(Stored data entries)

•••••

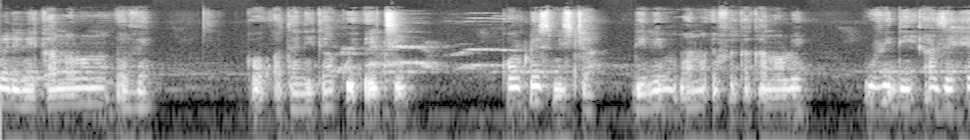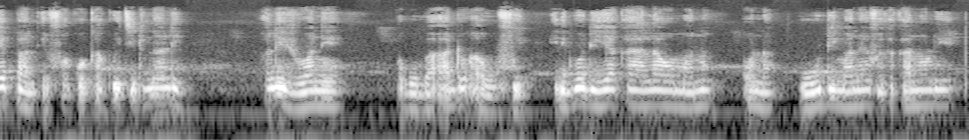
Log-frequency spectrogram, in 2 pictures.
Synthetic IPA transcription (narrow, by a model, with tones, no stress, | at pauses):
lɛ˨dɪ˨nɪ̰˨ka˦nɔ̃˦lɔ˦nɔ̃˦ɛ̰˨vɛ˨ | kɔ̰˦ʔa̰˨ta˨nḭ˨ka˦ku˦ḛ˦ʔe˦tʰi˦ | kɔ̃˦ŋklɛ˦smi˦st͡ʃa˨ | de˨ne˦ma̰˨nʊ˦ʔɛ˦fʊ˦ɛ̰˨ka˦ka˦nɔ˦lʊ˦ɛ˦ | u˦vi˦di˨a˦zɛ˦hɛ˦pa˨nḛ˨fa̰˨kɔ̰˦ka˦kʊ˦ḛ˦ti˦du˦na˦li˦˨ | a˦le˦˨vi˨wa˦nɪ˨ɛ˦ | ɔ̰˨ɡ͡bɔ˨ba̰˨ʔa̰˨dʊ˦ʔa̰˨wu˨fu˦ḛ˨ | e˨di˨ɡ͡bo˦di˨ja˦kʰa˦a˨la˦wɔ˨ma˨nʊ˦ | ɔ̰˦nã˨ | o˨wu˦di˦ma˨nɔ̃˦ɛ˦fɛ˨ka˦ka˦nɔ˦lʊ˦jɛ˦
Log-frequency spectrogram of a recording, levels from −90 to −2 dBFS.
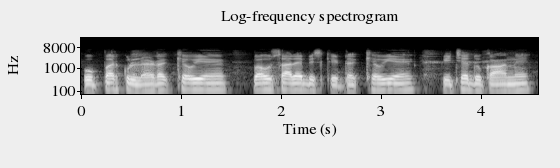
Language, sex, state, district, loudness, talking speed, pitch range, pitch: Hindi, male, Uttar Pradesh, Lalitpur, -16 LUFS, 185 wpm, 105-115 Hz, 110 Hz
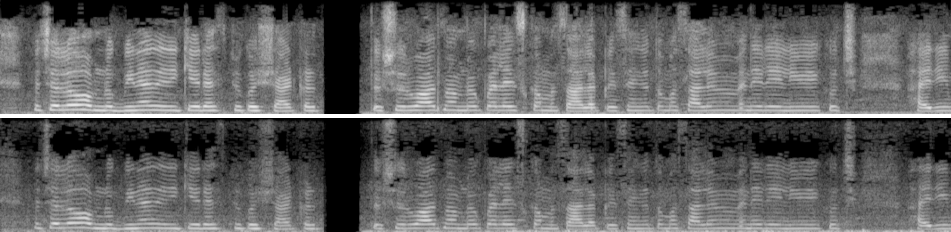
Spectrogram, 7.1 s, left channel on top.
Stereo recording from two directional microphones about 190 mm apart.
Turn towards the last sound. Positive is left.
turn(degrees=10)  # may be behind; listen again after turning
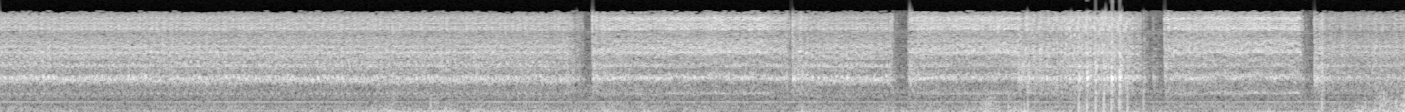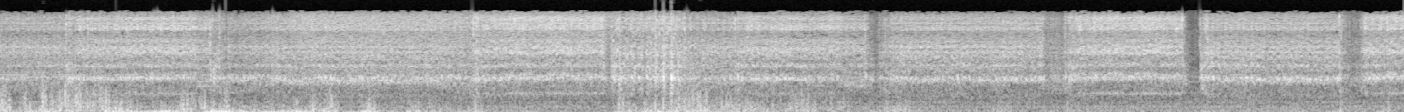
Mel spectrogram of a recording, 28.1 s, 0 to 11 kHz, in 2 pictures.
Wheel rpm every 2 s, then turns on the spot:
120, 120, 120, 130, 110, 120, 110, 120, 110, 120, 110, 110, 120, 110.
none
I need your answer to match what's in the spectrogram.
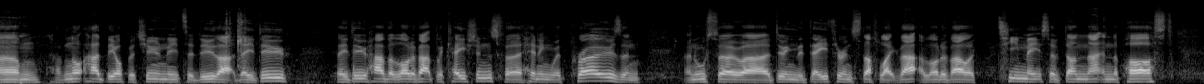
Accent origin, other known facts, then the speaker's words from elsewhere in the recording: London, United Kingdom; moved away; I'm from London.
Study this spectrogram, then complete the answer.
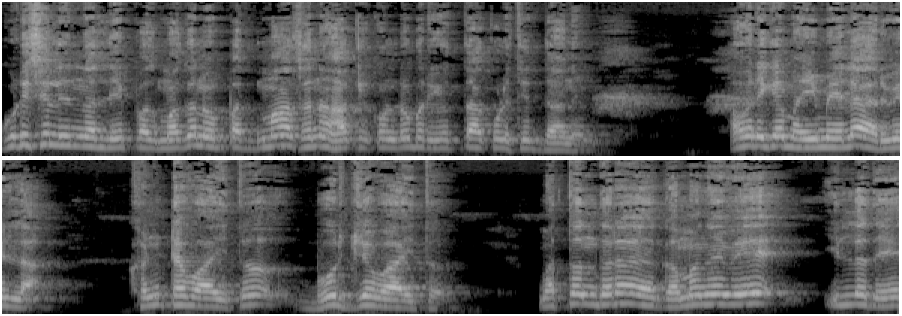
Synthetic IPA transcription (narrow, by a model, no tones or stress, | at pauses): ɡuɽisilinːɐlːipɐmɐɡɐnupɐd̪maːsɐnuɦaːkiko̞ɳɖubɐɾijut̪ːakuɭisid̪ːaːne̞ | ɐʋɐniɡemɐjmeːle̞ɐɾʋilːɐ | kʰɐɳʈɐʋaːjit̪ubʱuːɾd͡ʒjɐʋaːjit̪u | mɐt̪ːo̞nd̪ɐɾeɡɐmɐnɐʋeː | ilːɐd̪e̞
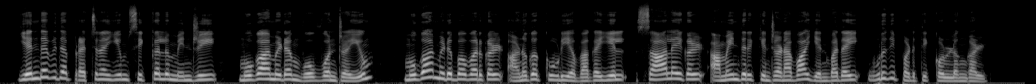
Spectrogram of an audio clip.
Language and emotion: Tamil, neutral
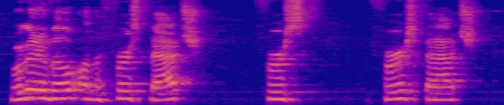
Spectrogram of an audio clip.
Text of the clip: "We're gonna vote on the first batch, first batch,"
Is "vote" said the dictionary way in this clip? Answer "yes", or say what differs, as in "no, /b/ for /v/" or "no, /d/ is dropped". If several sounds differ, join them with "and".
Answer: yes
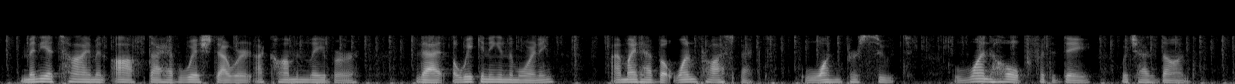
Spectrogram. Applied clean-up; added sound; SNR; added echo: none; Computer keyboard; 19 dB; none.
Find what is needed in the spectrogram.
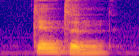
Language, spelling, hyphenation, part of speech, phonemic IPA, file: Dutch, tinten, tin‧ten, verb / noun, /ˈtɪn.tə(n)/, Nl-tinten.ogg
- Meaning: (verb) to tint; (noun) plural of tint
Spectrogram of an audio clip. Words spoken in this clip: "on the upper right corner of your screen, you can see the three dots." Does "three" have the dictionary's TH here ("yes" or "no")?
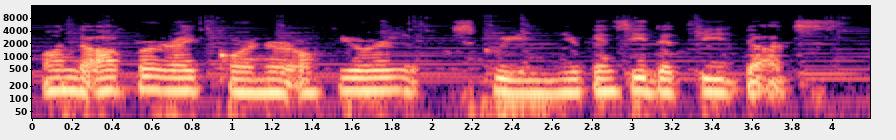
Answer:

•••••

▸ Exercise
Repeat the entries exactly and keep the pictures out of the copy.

▸ Response
Log-frequency spectrogram, in 2 pictures.
Synthetic IPA transcription (narrow, by a model, with tones, no stress, | at pauses):
lɛ˨dɪ˨nɪ̰˨ka˦nɔ̃˦lɔ˦nɔ̃˦ɛ̰˨vɛ˨ | kɔ̰˦ʔa̰˨ta˨nḭ˨ka˦ku˦ḛ˦ʔe˦tʰi˦ | kɔ̃˦ŋklɛ˦smi˦st͡ʃa˨ | de˨ne˦ma̰˨nʊ˦ʔɛ˦fʊ˦ɛ̰˨ka˦ka˦nɔ˦lʊ˦ɛ˦ | u˦vi˦di˨a˦zɛ˦hɛ˦pa˨nḛ˨fa̰˨kɔ̰˦ka˦kʊ˦ḛ˦ti˦du˦na˦li˦˨ | a˦le˦˨vi˨wa˦nɪ˨ɛ˦ | ɔ̰˨ɡ͡bɔ˨ba̰˨ʔa̰˨dʊ˦ʔa̰˨wu˨fu˦ḛ˨ | e˨di˨ɡ͡bo˦di˨ja˦kʰa˦a˨la˦wɔ˨ma˨nʊ˦ | ɔ̰˦nã˨ | o˨wu˦di˦ma˨nɔ̃˦ɛ˦fɛ˨ka˦ka˦nɔ˦lʊ˦jɛ˦
Log-frequency spectrogram of a recording, levels from −90 to −2 dBFS.
Language, sex, state, district, loudness, talking speed, pitch range, pitch: Hindi, male, Uttar Pradesh, Lalitpur, -16 LUFS, 185 wpm, 105-115 Hz, 110 Hz
Spectrogram, 7.1 s, left channel on top.
Stereo recording from two directional microphones about 190 mm apart.
Turn towards the last sound. Positive is left.
turn(degrees=10)  # may be behind; listen again after turning
Mel spectrogram of a recording, 28.1 s, 0 to 11 kHz, in 2 pictures.
Wheel rpm every 2 s, then turns on the spot:
120, 120, 120, 130, 110, 120, 110, 120, 110, 120, 110, 110, 120, 110.
none
I need your answer to match what's in the spectrogram.
Accent origin, other known facts, then the speaker's words from elsewhere in the recording: London, United Kingdom; moved away; I'm from London.
Study this spectrogram, then complete the answer.
Synthetic IPA transcription (narrow, by a model, no tones or stress, | at pauses): ɡuɽisilinːɐlːipɐmɐɡɐnupɐd̪maːsɐnuɦaːkiko̞ɳɖubɐɾijut̪ːakuɭisid̪ːaːne̞ | ɐʋɐniɡemɐjmeːle̞ɐɾʋilːɐ | kʰɐɳʈɐʋaːjit̪ubʱuːɾd͡ʒjɐʋaːjit̪u | mɐt̪ːo̞nd̪ɐɾeɡɐmɐnɐʋeː | ilːɐd̪e̞
Spectrogram of an audio clip.
Language and emotion: Tamil, neutral
Spectrogram of an audio clip.
Text of the clip: "We're gonna vote on the first batch, first batch,"
Is "vote" said the dictionary way in this clip? Answer "yes", or say what differs, as in "no, /b/ for /v/" or "no, /d/ is dropped". If several sounds differ, join them with "and".
Answer: yes
Spectrogram. Applied clean-up; added sound; SNR; added echo: none; Computer keyboard; 19 dB; none.
Find what is needed in the spectrogram.
Language, spelling, hyphenation, part of speech, phonemic IPA, file: Dutch, tinten, tin‧ten, verb / noun, /ˈtɪn.tə(n)/, Nl-tinten.ogg
- Meaning: (verb) to tint; (noun) plural of tint
Spectrogram of an audio clip. Words spoken in this clip: "on the upper right corner of your screen, you can see the three dots." Does "three" have the dictionary's TH here ("yes" or "no")?
Answer:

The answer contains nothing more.